AP: Pravin, let me add that there is perhaps also room for the RBI to make a contribution here. With no threat of demand-induced acceleration in inflation, the RBI should consider cutting the repo rate aggressively. This is exactly the course that the Fed Reserve has taken in the United States.
A final point I wish to comment on concerns the overall fiscal stimulus on which debates in India often concentrate. The spread of Coronavirus has coincided with a sharp decline in oil price. Being a large oil importer, India benefits greatly from this decline. Available estimates suggest that for every $10 per barrel decline in oil price, India gains approximately $15 billion. Last year, oil price had average approximately $65 per barrel and is likely to average $30 per barrels this year. This would mean an overall gain of more than $50 billion. The government has wisely raised excise tax on oil to convert a significant part of this gain into revenues. These revenues provide the government sufficient funds to finance policy actions in response to Coronavirus. Nevertheless, a violation of the current fiscal deficit target may still happen due to a fall in revenues that is likely in view of reduced economic activity.

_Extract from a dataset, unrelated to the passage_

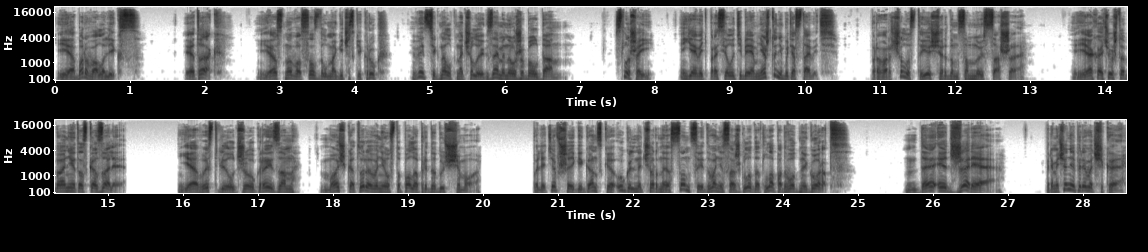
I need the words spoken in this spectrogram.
и оборвал Ликс. «Итак, я снова создал магический круг, ведь сигнал к началу экзамена уже был дан. Слушай, я ведь просила тебя и мне что-нибудь оставить проворчала стоящий рядом со мной Саша. «Я хочу, чтобы они это сказали». Я выстрелил Джоу Грейзом, мощь которого не уступала предыдущему. Полетевшее гигантское угольно-чёрное солнце едва не сожгло дотла подводный город. «Де Эджерия». Примечание переводчика.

PK: Arvind, that is the last word since our time is up. As usual, let me wrap up the episode with a quick summary. We have discussed today four potential causes of pre-Coronavirus slowdown in growth: GST, demonetization, weak demand and disruption in financial markets. Our view is that of these four factors, disruption in financial markets is by far the most important one. Here the government has taken a number of important actions, which are enough for now. But, for the future, it should guard against, returning to the old ways whereby restructured loans were allowed to be classified as standard assets. The global best practice here instead is to downgrade restructured loans to substandard status or to that of a Nonperforming Asset. On Coronavirus-induced slowdown, at this stage, there is far too much uncertainty. Minimally, even if India manages to contain the spread of the virus internally, the damage from a near-complete lockdown of the world economy and the ban on travel will lead to a significant adverse economic impact. Among policy measures, we have suggested ramping up transfers to those already vulnerable and those likely to be adversely impacted by the virus, principally in urban areas. As for measures to keep the economy going, the government may consider delays in tax collection and loan repayment without penalty. But these measures should be temporary and withdrawn once the economy returns to a normal level economic activity.
With that, we end today’s episode. Signing off, this is Pravin Krishna.
AP: And this is Arvind Panagariya, on the “Transforming India” podcast, produced by Atisha Kumar, Research Scholar at Columbia University and edited by Rebecca McGilveray at INCITE at Columbia University. Thank you for listening.
DISCLAIMER : Views expressed above are the author’s own.